What causes a solar eclipse?
If the moon goes in front of the sun and blocks its light, that’s a solar eclipse, also called eclipse of the sun.
Is there dangerous radiation on the day of an eclipse?
The sun on eclipse day is no different than on any other day. The sun is always dangerous to look at unless you protect your eyes! You wouldn’t stare at the sun any ordinary day, because it would hurt your eyes. If part of the sun is covered on eclipse day, even if only a little of the sun shows, it still can hurt your eyes. During the partial eclipse, you must protect your eyes to watch. Another way to put it – there’s no new or strange radiation on eclipse day, but the ordinary radiation from the sun is too bright to look at without protection.
Can I wear sunglasses to watch the eclipse?
NO, NO, NO! The special eclipse watching glasses are 1000 times darker than sunglasses.
Can I take pictures of the sun with my phone?
Yes, but the camera MUST be protected with a filter.
How different is a TOTAL eclipse from a partial eclipse?
VERY different! A partial eclipse is interesting, fun to watch and take pictures of. You put eclipse- watching glasses over your eyes, and it takes one or two hours (depending on where you are) for the moon to slowly cross in front of the sun. But… A TOTAL eclipse is unbelievable! It is impossible to explain how moving it is to someone who hasn’t seen it. It is so strange! People scream, shout, and celebrate. The sky darkens and the unearthly silver streamers of the sun’s corona stretch across the sky, while pink “flames” – prominences – decorate the sun’s edge. It gets cold. The landscape color changes, and it feels like the ordinary world is ending. All this lasts for just a few minutes. You can see people’s reactions in the Total Eclipse video. Comparing a partial eclipse to a total eclipse is like comparing a photo of the Grand Canyon to being in the canyon, or like comparing hearing a song with earbuds to being at a concert and sitting right in front of the stage! Even animals respond to a total eclipse: whales, dolphins, llamas! ONLY during the total part of the eclipse, do you take off your protective glasses and marvel at the amazing scene.

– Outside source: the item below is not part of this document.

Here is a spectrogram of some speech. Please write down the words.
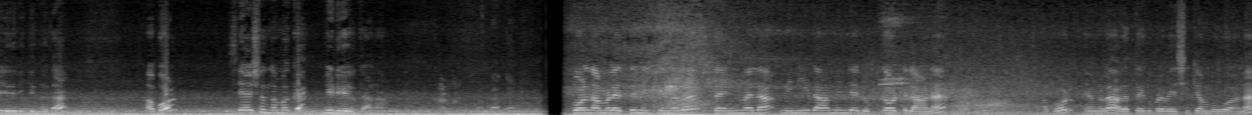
ചെയ്തിരിക്കുന്നത്. അപ്പോൾ ശേഷം നമുക്ക് വീഡിയോയിൽ കാണാം. ഇപ്പോൾ നമ്മൾ എത്തി നിൽക്കുന്നത് തെന്മല മിനി ഡാമിന്റെ ലുക്കൗട്ടിലാണ് അപ്പോൾ ഞങ്ങൾ അകത്തേക്ക് പ്രവേശിക്കാൻ പോവുകയാണ്.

Dr. Douglas Duncan, Principal Investigator
Dr. Doug Duncan was part of the research group that discovered sunspot cycles on other stars, on the staff of the Hubble Space Telescope, and Director of Fiske Planetarium from 2002-2018. He has witnessed and taken people to 12 total solar eclipses, starting on March 7, 1970. He loves to communicate astronomy and has done commentary for 11 years on National Public Radio.
Dr. John Keller, Principal Investigator
Dr. John Keller is the Director of Fiske Planetarium and a Teaching Professor of Distinction within the Astrophysical and Planetary Sciences Department at the University of Colorado Boulder. Keller is a planetary scientist with research interests in occultations, astronomy education, and teacher preparation. He is PI and Co-PI for multiple NASA and NSF funded projects through which Fiske produces immersive full dome films that are shared with the planetarium community worldwide free of charge. Read more...